NEW YORK — In this brazen town a few voices prove that silver-tongued modesty still speaks sweeter than brass-mouthed ballyhoo. One is the Pierpont Morgan Library, whose collections of rare manuscripts are legend and whose quarters in the old mansion at 29 East 36th St. are more homey than conceited.
Like the Frick collection, the place remains a haven from the hoo-ha descended like a circus tent on many of the town's larger museums. Everything about the Morgan Library inclines one to pay attention when they announce an exhibition with the somewhat hesitant assertion that it is probably the most important they have ever done.
Called "Raphael and His Circle," it is on view to Jan. 3 and consists of about 90 drawings from British and North American collections by the great Italian Renaissance artist or those influenced by him. The question of who actually did which drawing is crucial to historians and connoisseurs but to the poetic browser, it is less important than the consistency of the personality that envelopes the whole. Drawings here not by Raphael are so infused with his spirit that it almost doesn't matter.

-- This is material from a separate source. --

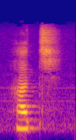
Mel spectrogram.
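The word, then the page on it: hachi: native Japanese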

That spirit is one to bring joy and solace to any guy whose appearance in beardless youth inspired school-yard bullies and campus thugs to call him a sissy and an arty egghead. Raphael was the sweetest and most agreeable of artists. Born in pastoral Urbino in 1483 and elevated to artistic apotheosis in Rome, he painted religious and allegorical subjects with an eye so humane that real people are as lovely as angels and angels are as real as you and I. When citizens seeking culture in extension courses first encounter him, billed with Leonardo and Michelangelo as one of the three great geniuses of the High Renaissance, they take it on faith from the professor but in their hearts they don't believe it. Leonardo's creativity and Michelangelo's passion are easily grasped by modern eyes but who was this guy with his Madonna of the Goldfinch, Madonna of the Pigeon, Madonna of the Speckled Grackle? They all look alike with their Gerber baby food infants and their virgins as perfect and perfectly boring as a Beverly Hills hostess.